Through Rev Dr Murray ’s work for the WDL, which involved touring the country seeking support for disenfranchised workers, she became friends with Eleanor Roosevelt, and this lasted until the
latter’s death. In 1941 she enrolled at Howard University law school, inspired to help more where she could, and it was here that she experienced gross sexism. In 1942 she joined the Congress of Racial Equality, challenging segregation wherever she saw it.
Rev Dr Murray was very successful at University, graduating top of her class and being elected Chief Justice of the Howard Court of Peers. Despite this she was rejected by Harvard University based on her gender. A letter in support of her application from President Franklin D. Roosevelt held no sway. Instead she moved to Berkeley , California to attend the Boalt Hall School of Law where her Master’s thesis The Right to Equal Opportunity in Employment was published in the California Law Review.
In 1945 Rev Dr Murray passed the California Bar exam and the following year became the first Black deputy attorney for the State. She became renowned for writing legal articles examining the prejudice inherent in systems and the racial and gender bias faced by many in law. In 1950 she published States’ Laws on Race and Color, which became the basis of legal recourse for legal practitioners throughout the country.
From 1960-1961 Rev Dr Murray lived in Ghana , serving on the faculty of the Ghana School of Law, but returned to the United States to study at Yale and become the first Black person to receive the JSD (Doctor of Juridicial Science) in 1965. During this time she was appointed by President John F. Kennedy to the Presidential Committee on the Status of Women. Throughout the 1960s she became a voice for women suffering sexism within the civil rights movement and in 1965 her article co-authored with Mary Eastwood, entitled Jane Crow and the Law: Sex Discrimination and Title VII and published in the George Washington Law Review, opened the eyes of many. In 1966 she was a co-founder of the National Organisation of Women and in the same year was instrumental in winning the right for women to sit on juries in equal status with men as board member of the ACLU.
By 1968 Rev Dr Murray moved to Brandeis University in Waltham , Massachussetts, as tenured Professor of American Studies, a position she held until 1973. She continued to author and co-author articles examining legal precedent and impact of equality laws as they were fought for and enacted.
By the time she was in her 60s Rev Dr Murray had been drawn to the Episcopalian church, through her strong relationships with many of the women within the church, and she enrolled in a seminary to become a reverend. In 1977 she was the first Black woman to be ordained as an Episcopal priest, and for the next seven years she ministered to the sick in a parish in Washington DC .

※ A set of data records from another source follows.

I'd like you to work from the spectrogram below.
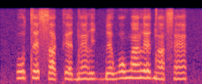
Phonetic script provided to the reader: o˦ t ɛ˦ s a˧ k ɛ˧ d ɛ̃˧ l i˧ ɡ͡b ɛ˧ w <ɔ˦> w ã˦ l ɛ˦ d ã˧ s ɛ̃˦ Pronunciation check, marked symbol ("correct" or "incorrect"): correct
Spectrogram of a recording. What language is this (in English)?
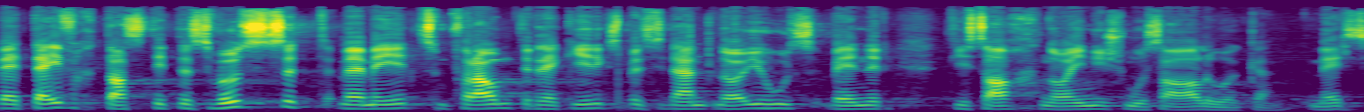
Swiss German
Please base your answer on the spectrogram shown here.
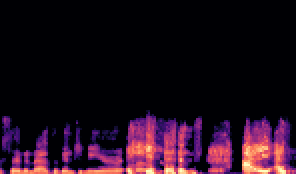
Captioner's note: chuckles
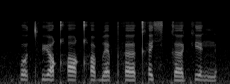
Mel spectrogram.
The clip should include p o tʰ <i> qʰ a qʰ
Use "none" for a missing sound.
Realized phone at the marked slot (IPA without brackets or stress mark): y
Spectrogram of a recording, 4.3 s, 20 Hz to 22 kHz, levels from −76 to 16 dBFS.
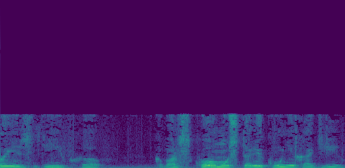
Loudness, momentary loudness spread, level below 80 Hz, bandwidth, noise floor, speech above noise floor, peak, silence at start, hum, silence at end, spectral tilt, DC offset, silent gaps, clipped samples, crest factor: -24 LUFS; 13 LU; -50 dBFS; 7.4 kHz; -47 dBFS; 24 dB; -4 dBFS; 0 s; none; 0 s; -5.5 dB/octave; 0.2%; none; under 0.1%; 20 dB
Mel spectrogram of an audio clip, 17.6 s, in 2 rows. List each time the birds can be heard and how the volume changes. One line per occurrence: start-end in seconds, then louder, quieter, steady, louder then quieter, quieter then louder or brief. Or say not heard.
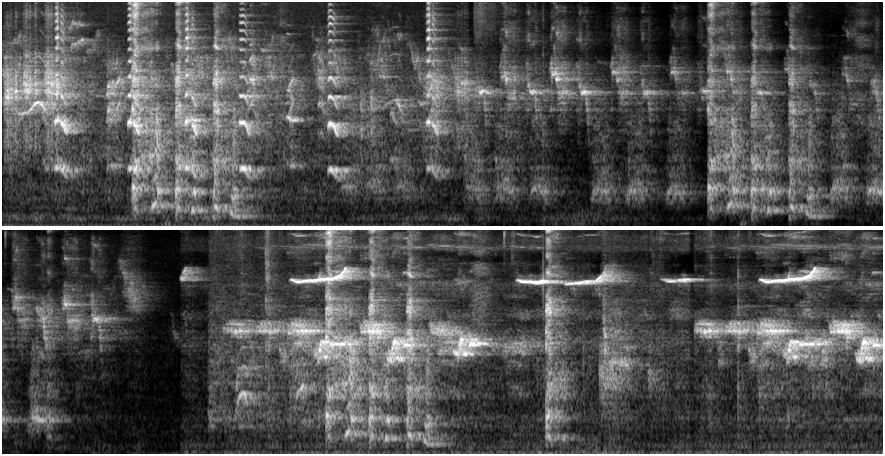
0.0-17.5 quieter then louder.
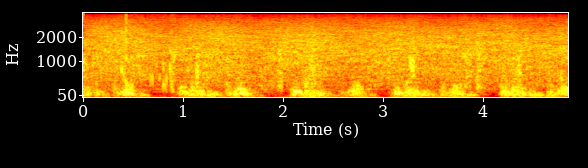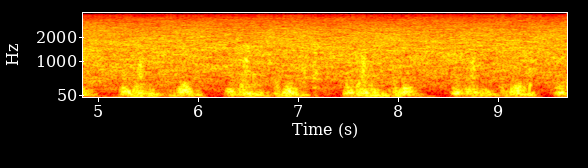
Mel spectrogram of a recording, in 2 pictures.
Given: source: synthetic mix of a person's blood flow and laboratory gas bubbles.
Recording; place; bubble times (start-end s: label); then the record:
Doppler ultrasound of blood flow; precordium
0.36-0.96 s: bubbles
9.11-9.35 s: bubbles
9.66-9.70 s: bubbles
From the record:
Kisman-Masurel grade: 221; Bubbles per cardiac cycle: several, 3 to 8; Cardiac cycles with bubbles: 10 to 50%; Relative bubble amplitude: barely perceptible (0.100 to 0.250); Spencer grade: 2 (many but less than half of the cardiac periods contain bubble signals, singularly or in groups); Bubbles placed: anywhere in the cardiac cycle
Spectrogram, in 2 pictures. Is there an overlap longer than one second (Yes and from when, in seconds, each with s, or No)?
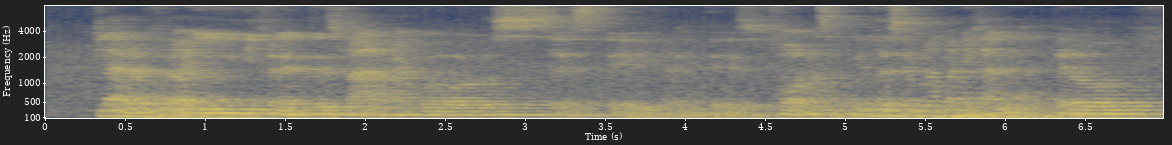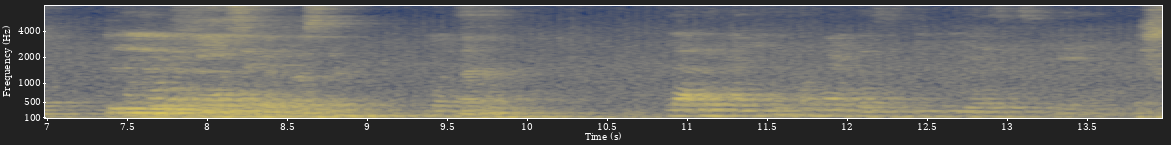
Yes, from 7.5 s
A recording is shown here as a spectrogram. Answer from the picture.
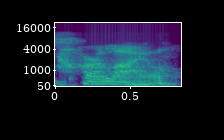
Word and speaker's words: Carlisle: that even though it's spelled like carlisle it's pronounced carlisle yes yeah very tricky and it is small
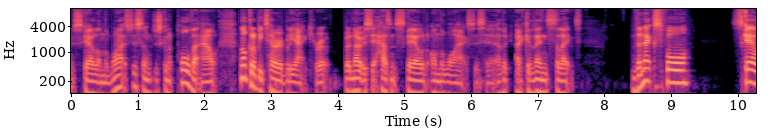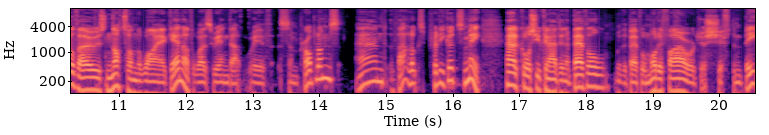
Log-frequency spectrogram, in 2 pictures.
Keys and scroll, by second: 8.7 n, 13.5 scroll, 14.6 scroll, 15.9 scroll.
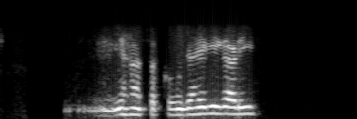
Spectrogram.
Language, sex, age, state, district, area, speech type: Hindi, female, 60+, Uttar Pradesh, Hardoi, rural, conversation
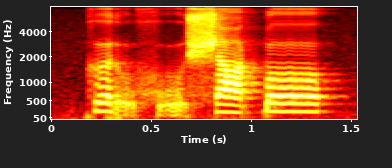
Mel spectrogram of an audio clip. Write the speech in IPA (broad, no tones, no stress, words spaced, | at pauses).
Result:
kɯɾṵxṵ ʃɑk͡po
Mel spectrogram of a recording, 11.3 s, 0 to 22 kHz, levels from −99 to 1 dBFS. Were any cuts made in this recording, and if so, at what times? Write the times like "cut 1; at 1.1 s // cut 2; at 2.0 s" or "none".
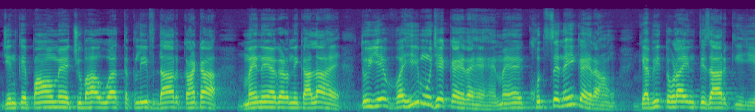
none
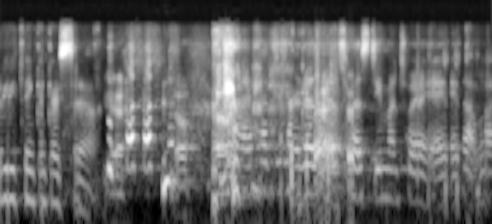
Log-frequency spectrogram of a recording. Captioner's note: they laugh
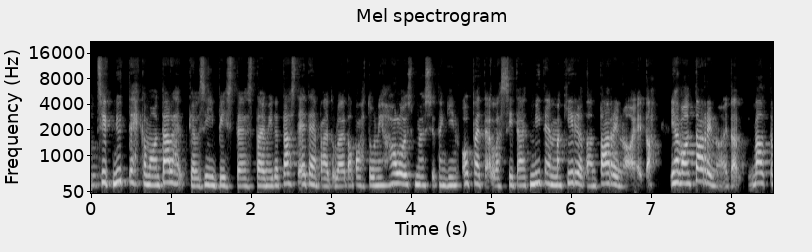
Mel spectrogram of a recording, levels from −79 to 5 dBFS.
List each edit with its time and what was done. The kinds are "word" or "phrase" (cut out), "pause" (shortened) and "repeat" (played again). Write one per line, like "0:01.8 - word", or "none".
0:07.1 - pause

Rev Dr Murray died on 1st July 1985 after battling with pancreatic cancer.
Honours and Awards:
1946 – National Council of Negro Women “Woman of the Year”

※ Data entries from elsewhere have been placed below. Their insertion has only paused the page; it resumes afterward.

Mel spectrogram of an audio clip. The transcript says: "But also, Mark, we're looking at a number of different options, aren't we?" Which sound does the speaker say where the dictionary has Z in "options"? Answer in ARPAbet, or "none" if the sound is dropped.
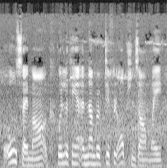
Z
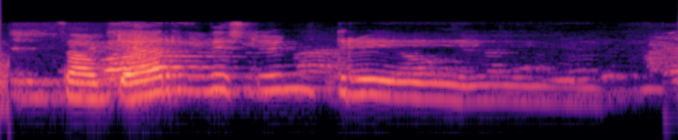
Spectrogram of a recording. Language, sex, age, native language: Icelandic, female, 8, Icelandic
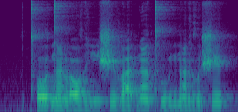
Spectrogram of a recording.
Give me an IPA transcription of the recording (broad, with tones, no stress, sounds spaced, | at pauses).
tʰ oː˦ d ã˨ l ɔ˦˨ ɣ iː˦ ʃ ɪ˦˨ β a˨ ɗ ã˦˨ tʰ uː˨ n ã˨ ɣ ʊ˨ ʃ ɪ˦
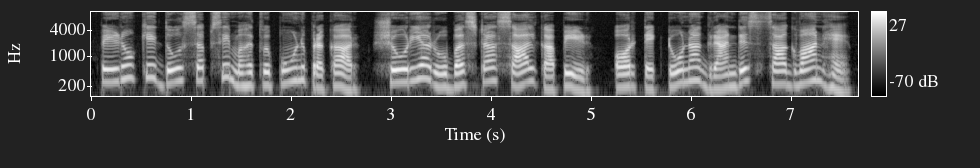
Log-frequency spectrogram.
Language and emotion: Hindi, neutral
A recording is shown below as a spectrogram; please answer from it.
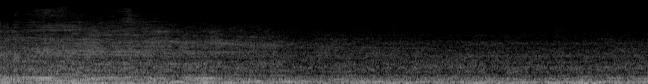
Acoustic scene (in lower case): street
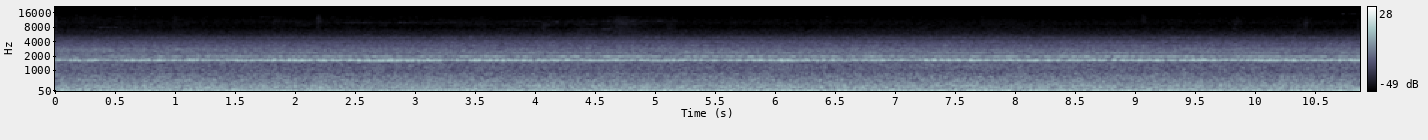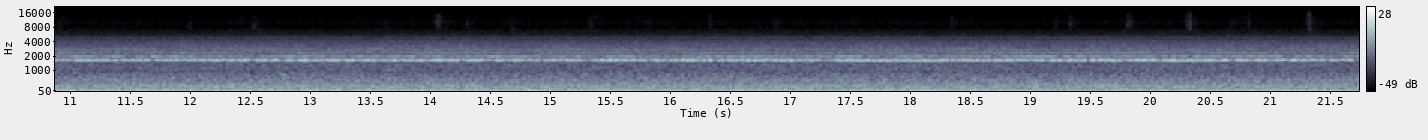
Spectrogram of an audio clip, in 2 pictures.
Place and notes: National Taiwan University Hospital Station, Taipei - air conditioning noise
outside of the MRT station, air conditioning noise, Sony PCM D50 + Soundman OKM II
台北市 (Taipei City), 中華民國, 1 May 2013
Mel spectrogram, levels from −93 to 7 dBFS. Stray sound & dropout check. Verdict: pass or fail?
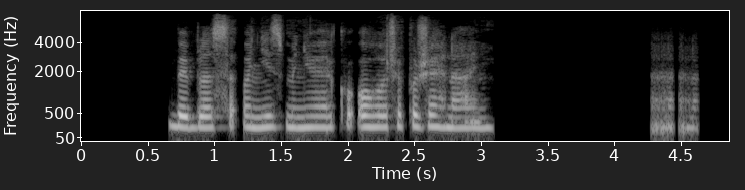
fail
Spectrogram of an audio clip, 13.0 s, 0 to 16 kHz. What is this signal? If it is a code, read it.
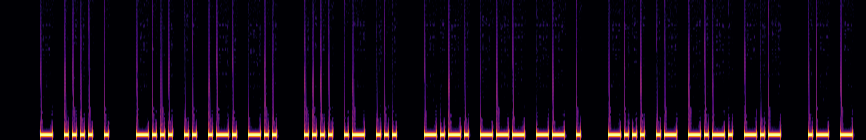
Morse code, heard as a keyed tone, about 20 wpm, 700 Hz. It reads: THE BIRD HAS COME BACK AT
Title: Sentences from Top 1000 Words - Review Part 2 - 20wpm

1947 – Madamoiselle Magazine “Woman of the Year”
1930s - Angel of the Desert
1956 – Proud Shoes (autobiography)
1970 – Dark Testament and Other Poems
1987 – Song in a Weary Throat: An American Pilgrimage (autobiography) - re-released the

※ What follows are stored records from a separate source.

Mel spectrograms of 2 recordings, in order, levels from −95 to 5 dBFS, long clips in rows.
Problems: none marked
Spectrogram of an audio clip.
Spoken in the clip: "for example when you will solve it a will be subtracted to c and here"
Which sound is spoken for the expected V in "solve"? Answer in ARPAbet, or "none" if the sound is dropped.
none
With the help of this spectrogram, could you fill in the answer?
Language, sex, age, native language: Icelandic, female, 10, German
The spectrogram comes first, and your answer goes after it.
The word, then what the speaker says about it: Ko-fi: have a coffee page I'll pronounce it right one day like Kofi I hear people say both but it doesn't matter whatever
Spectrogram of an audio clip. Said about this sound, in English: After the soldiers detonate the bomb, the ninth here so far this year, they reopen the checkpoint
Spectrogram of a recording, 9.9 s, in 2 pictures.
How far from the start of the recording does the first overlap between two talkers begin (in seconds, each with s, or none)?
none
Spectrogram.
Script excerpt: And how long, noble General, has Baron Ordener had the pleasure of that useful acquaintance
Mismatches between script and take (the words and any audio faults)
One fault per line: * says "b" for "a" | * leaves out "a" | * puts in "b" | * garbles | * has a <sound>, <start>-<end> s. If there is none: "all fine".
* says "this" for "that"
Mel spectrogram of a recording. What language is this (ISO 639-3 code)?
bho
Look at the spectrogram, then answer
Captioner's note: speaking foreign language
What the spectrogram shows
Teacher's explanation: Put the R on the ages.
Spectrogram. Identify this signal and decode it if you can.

same year as “ Pauli Murray: The Autobiography of a Black Activist, Feminist, Lawyer, Priest and Poet”
Blog by Tina Price-Johnson